The first couple of days we were here, my brother, his girlfriend Elspeth and I drove/ferried out to Vancouver Island to spend a couple of days in Tofino, BC's paradise of beaches, rainforests, and giant cedars. We stayed at this great little guest house called the Lost Sailor: they had a kitchen, TV, a bunch of movies (including Aladdin), a bunch of games (including Scrabble!), a hot tub and a pool table. My mom graciously packed us two bottles of her wine, which was great with dinner, and the next night out in the hot tub.

We got an incredibly rare day of sunshine for walking in the woods, and we did something like seven walks under my brother's iron fist. As soon as I get back to Montreal and my camera cable, I'll upload some pictures of the Bog walk, the rainforest walk, and Amphitrite Point, where my grandfather served as a lookout in the war. Family lore has it there's a memorial there which is a statue of Grampa with a machine gun and a rifle with a pile of Japanese bodies at his feet. We couldn't find that particular statue, but the walk was lovely.

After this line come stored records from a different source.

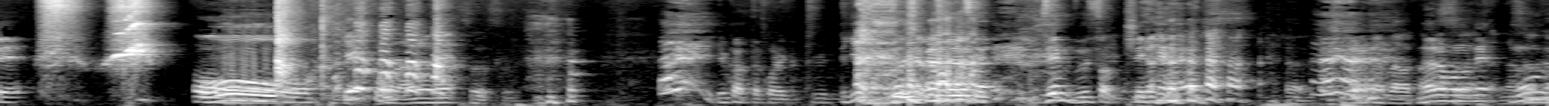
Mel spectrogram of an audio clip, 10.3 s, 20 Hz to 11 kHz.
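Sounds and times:
speech: 0.0 - 0.3, 1.3 - 3.9, 4.7 - 10.3
shrill breathy finger whistle: 0.2 - 1.2
laughter: 2.0 - 4.6, 5.6 - 9.5.

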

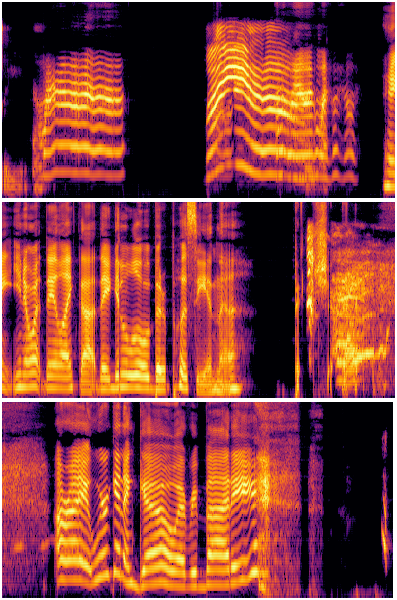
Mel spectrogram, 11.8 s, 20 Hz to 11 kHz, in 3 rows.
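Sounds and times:
cat meowing and yowling: 0.3 - 1.3, 2.0 - 3.6
speech: 3.8 - 7.7, 8.4 - 10.7.

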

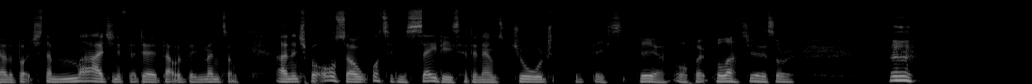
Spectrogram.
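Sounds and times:
speech: 0.0 - 9.2
loud voiced yawn: 8.9 - 9.2.

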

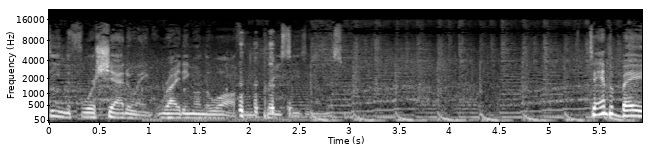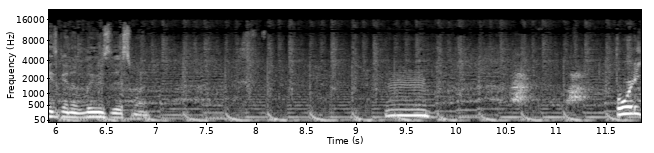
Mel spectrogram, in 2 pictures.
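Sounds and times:
speech: 0.3 - 3.1, 5.4 - 7.1, 9.3 - 9.9, 10.6 - 11.8
laughter: 1.8 - 2.8
dog barking and yipping: 10.4 - 11.5.

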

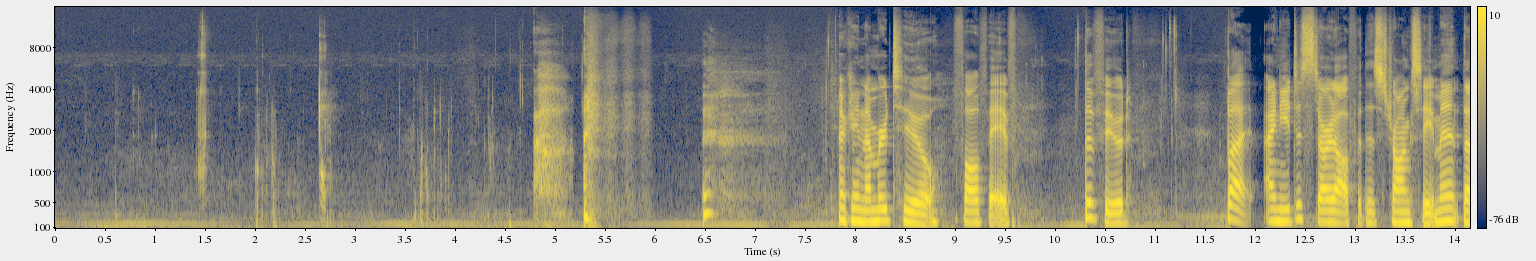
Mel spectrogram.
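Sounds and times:
slurping sips of tea: 3.4 - 4.6
speech: 7.9 - 9.7, 10.3 - 10.8, 11.7 - 14.1.

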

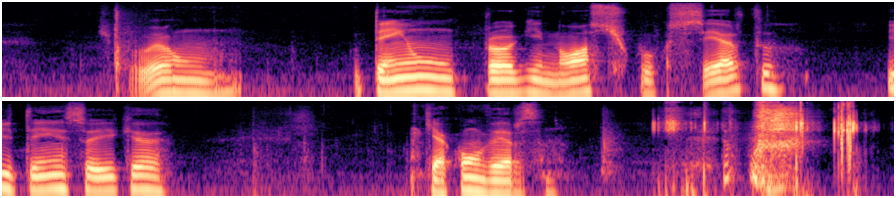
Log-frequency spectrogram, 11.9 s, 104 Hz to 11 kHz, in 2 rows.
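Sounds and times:
speech: 0.9 - 1.6, 2.4 - 5.3, 5.9 - 7.1, 8.7 - 9.7, 10.4 - 10.6
loud sneeze: 10.4 - 11.4.

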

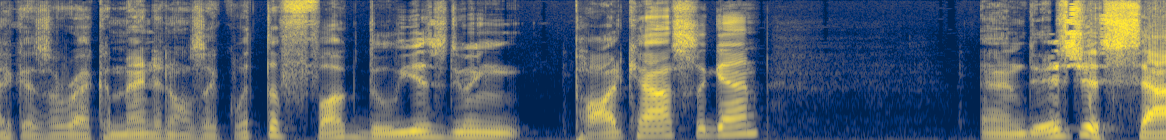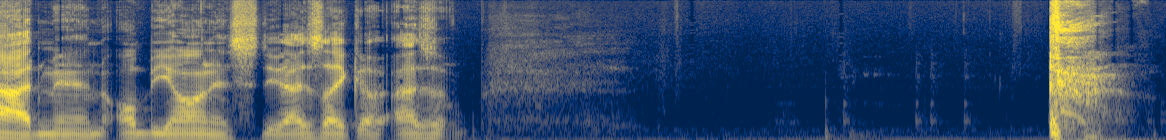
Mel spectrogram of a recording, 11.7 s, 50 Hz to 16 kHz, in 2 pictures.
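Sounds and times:
speech: 0.0 - 4.0, 4.9 - 8.4
cough into the microphone: 11.0 - 11.6.

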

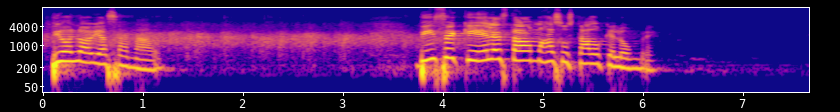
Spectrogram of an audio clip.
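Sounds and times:
audience clapping: 0.0 - 4.7
speech: 0.1 - 1.3, 3.7 - 6.2.

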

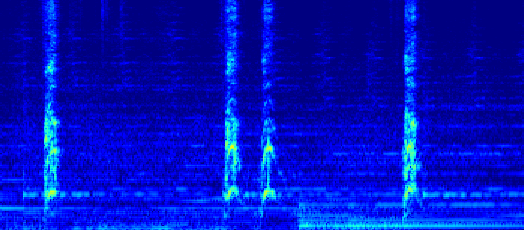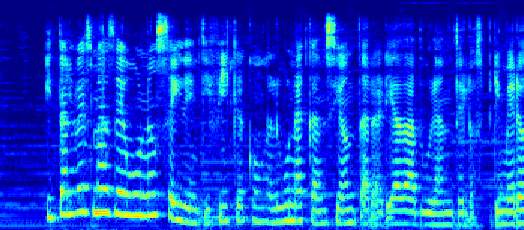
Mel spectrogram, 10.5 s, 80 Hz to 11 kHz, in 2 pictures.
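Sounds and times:
dog barking: 0.4 - 0.7, 2.2 - 2.9, 4.0 - 4.3
speech: 5.7 - 10.4.

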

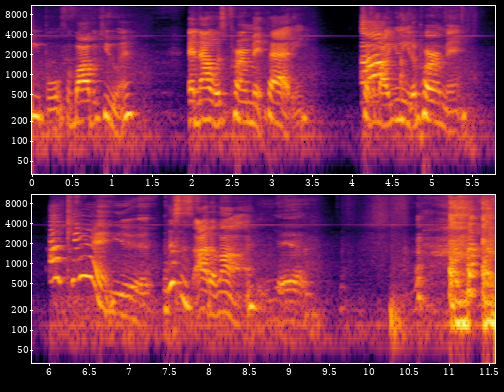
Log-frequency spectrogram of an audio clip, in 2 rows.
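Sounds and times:
speech: 0.0 - 1.4, 2.0 - 9.4, 10.6 - 11.5
person coughing harshly: 10.6 - 11.5.

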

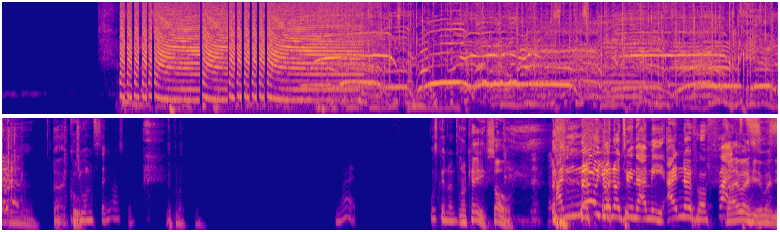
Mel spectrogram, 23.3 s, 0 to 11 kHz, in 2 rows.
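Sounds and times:
speech: 1.4 - 2.7, 18.3 - 23.2
air horn blasts: 1.8 - 6.1
people shouting excitedly: 4.2 - 12.0
laughter: 4.5 - 12.0, 19.0 - 21.1.

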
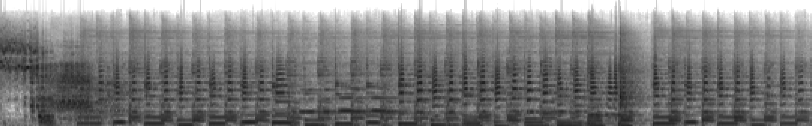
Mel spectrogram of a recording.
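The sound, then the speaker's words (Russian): A horse whinnies at the start, then a rapid, steady drumming of hooves gallops on for several seconds, loud, as riders gallop at full speed along garden paths, with no one talking. “Всадники пустились скакать во всю прыть по дорожкам сада.”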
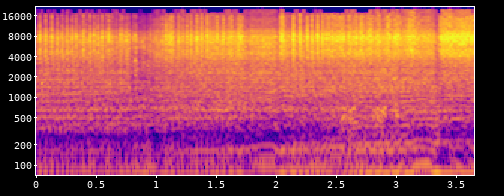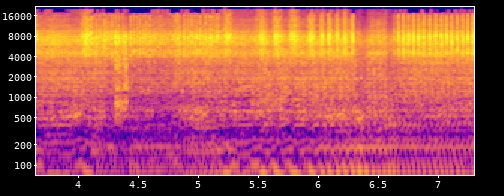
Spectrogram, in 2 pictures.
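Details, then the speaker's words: Old 20-ton Clarke log splitter, roughly 3.25–3.5 hp Briggs & Stratton, with the old carburetor and no governor set up, started outdoors to split logs: rough running with a harsh high screech and rattle. Owner thinks something came loose; the cause is unclear. "It started, something came loose, it seems like. I don't know what that screeching was all about."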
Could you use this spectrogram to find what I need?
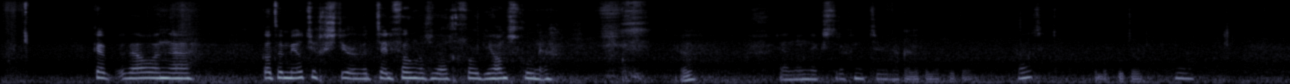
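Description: A man and a woman talk to each other outdoors at a distance.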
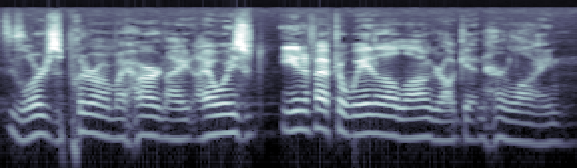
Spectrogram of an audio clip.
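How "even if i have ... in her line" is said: ordinary talk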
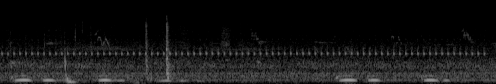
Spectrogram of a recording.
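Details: A flock of four Southern Ground Hornbills, a highly endangered bird, on the ground in African bush wilderness in the morning, giving deep, hollow, mournful booming notes in pairs and threes, while an insect ticks rapidly and steadily behind.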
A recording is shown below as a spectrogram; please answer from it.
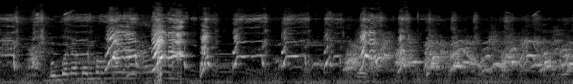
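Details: Teacup import-line Pomeranian dogs at a kennel during stud service, giving a quick series of high, sharp yips and short barks, some with whimpering tones, over a human voice talking in the background.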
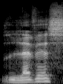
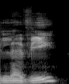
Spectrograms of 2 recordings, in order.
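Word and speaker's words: Lévis: it's not great either Levis is actually Levy and that's just the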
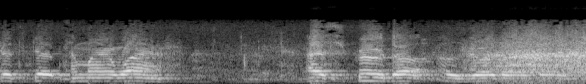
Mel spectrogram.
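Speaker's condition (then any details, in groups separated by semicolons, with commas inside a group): ALS (Lou Gehrig's disease); young onset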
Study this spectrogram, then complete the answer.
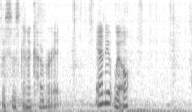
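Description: Paper rustles softly as it is folded by hand.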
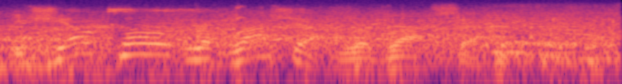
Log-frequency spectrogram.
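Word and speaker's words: Željko Rebrača: That's pronounced Željko Rabraša.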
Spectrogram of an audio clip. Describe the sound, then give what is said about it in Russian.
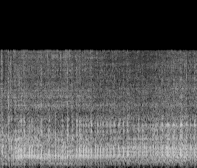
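A small motorcycle engine runs steadily and loudly, with a rapid rattling chug and mechanical clatter throughout. It powers a homemade rail trolley on a narrow-gauge railway at Frantsevo. The engine was taken from a motorcycle such as a Voskhod or Minsk and drives the trolley by a chain. No one speaks. “Снимали двигателя и ставили на эти дрезины.”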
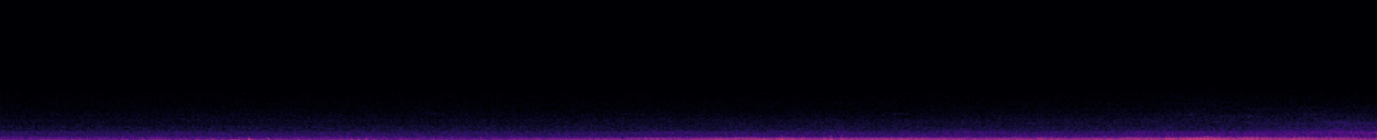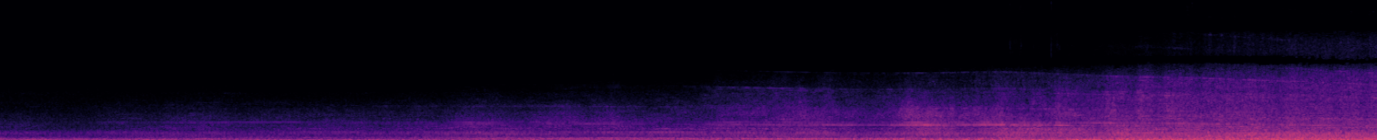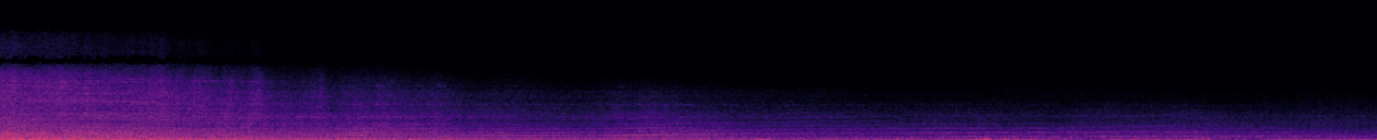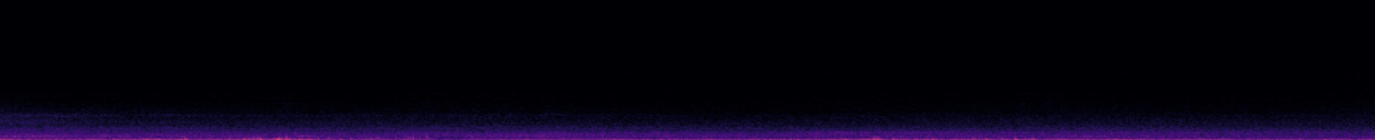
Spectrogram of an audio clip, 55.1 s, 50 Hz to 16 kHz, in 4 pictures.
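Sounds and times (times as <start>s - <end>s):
jet airliner flying overhead: 0.0s - 55.0s.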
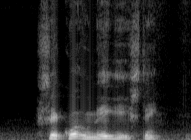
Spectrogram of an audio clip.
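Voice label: "siqua unigisd", Cherokee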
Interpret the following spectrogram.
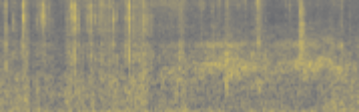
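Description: A car driving, with steady road and engine noise and many short clicks or rattles mixed in.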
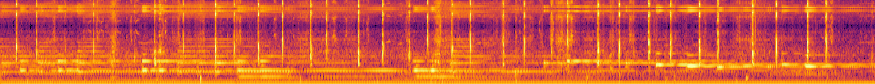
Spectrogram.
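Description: A table tennis ball rallied against a concrete wall with a table tennis bat: a steady run of quick clicks as the ball meets bat and wall, about three a second. Background music with held notes plays under it.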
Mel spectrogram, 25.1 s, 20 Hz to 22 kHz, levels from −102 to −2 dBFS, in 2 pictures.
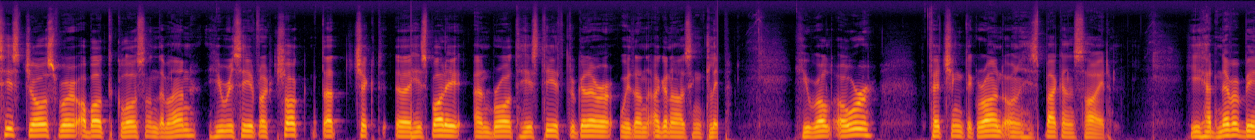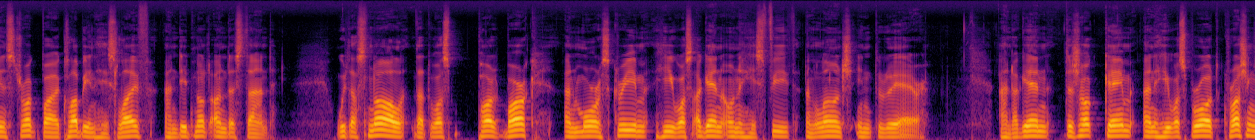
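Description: At 4.11 s and again at 7.18 s, the speech jumps. Each is likely a dropped buffer (overrun). Roughly 40 ms of audio was overwritten before capture. The surrounding sound is spliced straight together, with no gap.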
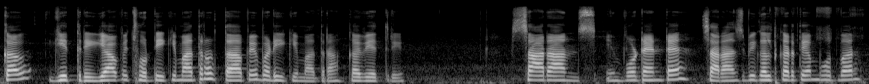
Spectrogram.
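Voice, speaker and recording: A woman's voice: mid-range voice, normal speed, few pauses. A woman teaching a Hindi spelling lesson. She says each word, repeats it, and patiently points out which ones are important.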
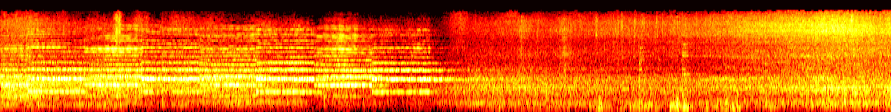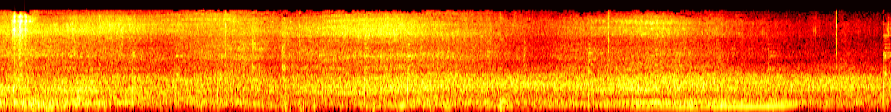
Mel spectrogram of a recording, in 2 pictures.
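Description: German two-tone emergency horn (Martinshorn) on a Mercedes-Benz ambulance, alternating between its two pitches and cut off about five seconds in. Then the ambulance's engine and tyres as it drives past, with the engine rising in pitch as it pulls away near the end.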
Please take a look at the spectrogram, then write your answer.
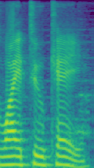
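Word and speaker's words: YIIK: It's pronounced Y2K apparently.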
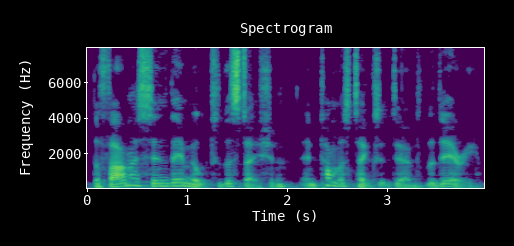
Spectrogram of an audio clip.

May I also point out that I DROVE the entire way there and back? I only took a break after dinner the second night at the lovely and expensive Raincoast Cafe, after a couple of glasses of wine, when my teetotaller brother took over for me. Sure, I got stuck in an intersection and stalled at a left turn in Vancouver, but nobody's perfect. I'm getting better at this I swear. You should have seen me on those winding roads on the coast. Elspeth didn't even get sick this time!